Catechism of the Catholic Church
2196 In response to the question about the first of the commandments, Jesus says: "The first is, 'Hear, O Israel: The Lord our God, the Lord is one; and you shall love the Lord your God with all your heart, and with all your soul, and with all your mind, and with all your strength.' The second is this, 'You shall love your neighbour as yourself.' There is no other commandment greater than these. (Source) [Here the CCC states there is two commandments and in no terms says that we are to love God and to love ourselves equally with God. God clearly states we are to love Him with much more devotion.]
These two commands really do sum up everything. For love of neighbor means to will good to another for the other's sake. Love of God cannot be precisely that, for we cannot will good to God. But we do know that Scripture pictures Him as pleased when we obey, displeased when we do not. He cannot gain anything from our obedience, but He is pleased for two reasons: 1) His Holiness loves everything that is morally good: goodness says creatures must obey their Creator, children their Father; 2) In His generosity He wills to give good to us, but that is in vain if we are not open to receive. (Source) [Loving our neighbour is NOT the same as loving God. Our neighbour loving us is the same thing. We are commanded to love neighbour and God.]
“Whatsoever you did for one of these least brothers of mine, you did it for Me.” [Many people do good to others, however it is not the same as doing good to others for God. Even then do we not need to adore, worship and love God directly? Why have two commandments?]
1 John 4:19-21
We love because he first loved us. Whoever claims to love God yet hates a brother or sister is a liar. For whoever does not love their brother and sister, whom they have seen, cannot love God, whom they have not seen. And he has given us this command: Anyone who loves God must also love their brother and sister. [By loving God we must "ALSO" love our neighbours. It is NOT the same as love as for God.]
"If anyone comes to me and does not hate father and mother, wife and children, brothers and sisters--yes, even their own life--such a person cannot be my disciple." [This verse says it all: God comes first. (We are always second compared to God.)]
Matthew 10: 35-38

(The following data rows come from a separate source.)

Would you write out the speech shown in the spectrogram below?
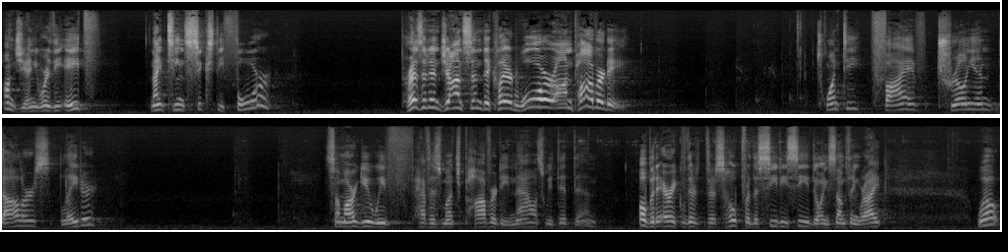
On January the 8th, 1964, President Johnson declared war on poverty. $25 trillion later, some argue we have as much poverty now as we did then. Oh, but Eric, there's, there's hope for the CDC doing something right. Well,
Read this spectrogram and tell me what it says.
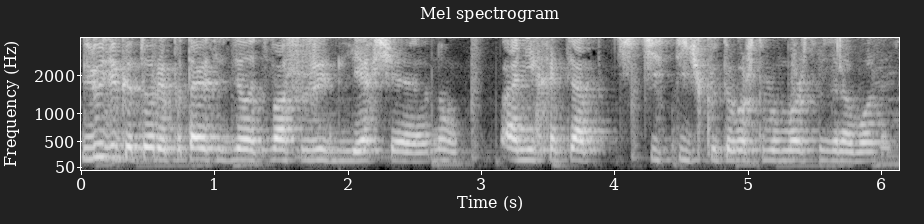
люди, которые пытаются сделать вашу жизнь легче, ну, они хотят частичку того, что вы можете заработать.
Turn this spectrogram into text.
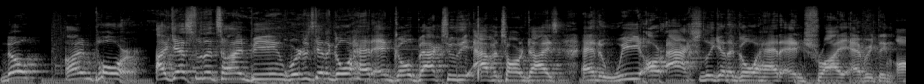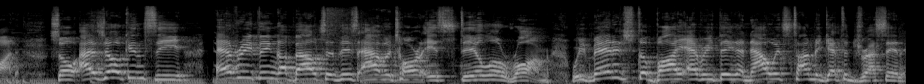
Nope, I'm poor. I guess for the time being, we're just gonna go ahead and go back to the avatar, guys, and we are actually gonna go ahead and try everything on. So as y'all can see, everything about this avatar is still wrong. We've managed to buy everything, and now it's time to get to dressing.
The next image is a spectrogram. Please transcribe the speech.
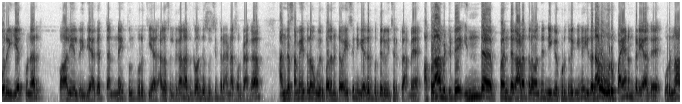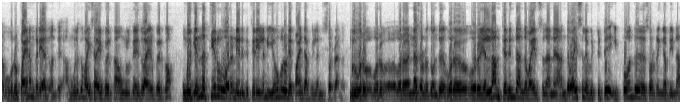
ஒரு இயக்குனர் பாலியல் ரீதியாக தன்னை துன்புறுத்தியாக சொல்லியிருக்காங்க. அதுக்கு வந்து சுசித்ரா என்ன சொல்கிறாங்க அந்த சமயத்தில் உங்களுக்கு பதினெட்டு வயசு நீங்கள் எதிர்ப்பு தெரிவிச்சிருக்கலாமே. அப்பெல்லாம் விட்டுட்டு இந்த இப்போ இந்த காலத்தில் வந்து நீங்கள் கொடுத்துருக்கீங்க இதனால் ஒரு பயணம் கிடையாது. ஒரு நாள் ஒரு பயணம் கிடையாது வந்து. அவங்களுக்கும் வயசாகி போயிருக்கும் அவங்களுக்கும் இதுவாகி போயிருக்கும். உங்களுக்கு என்ன தீர்வு வரும்னு எனக்கு தெரியலன்னு இவங்களுடைய பாயிண்ட் ஆஃப் வியூலேருந்து சொல்கிறாங்க உங்களுக்கு ஒரு ஒரு ஒரு என்ன சொல்கிறது வந்து ஒரு ஒரு எல்லாம் தெரிந்த அந்த வயசு தானே. அந்த வயசில் விட்டுட்டு இப்போ வந்து சொல்கிறீங்க அப்படின்னா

For I have come to turn “ ‘a man against his father, a daughter against her mother, a daughter-in-law against her mother-in-law - a man’s enemies will be the members of his own household.’ “Anyone who loves their father or mother more than me is not worthy of me; anyone who loves their son or daughter more than me is not worthy of me. Whoever does not take up their cross and follow me is not worthy of me. [God first!]
There are two thing that can be observed 1) We must love God and we must love one another as ourselves. These two commandments are inseparable. 2) There is the first (the greatest) and second commandments; it is NOT 'this' and 'this' commandment. We do not love man equally as we love God, everything has it's place even in love.
Let's make this case: However much we love God in others, we must love God much more than others, much more than ourselves. What about the Eucharistic God? All our heart, all our soul, all our mind, all our strength.
Al: Catholic, learning and thankful.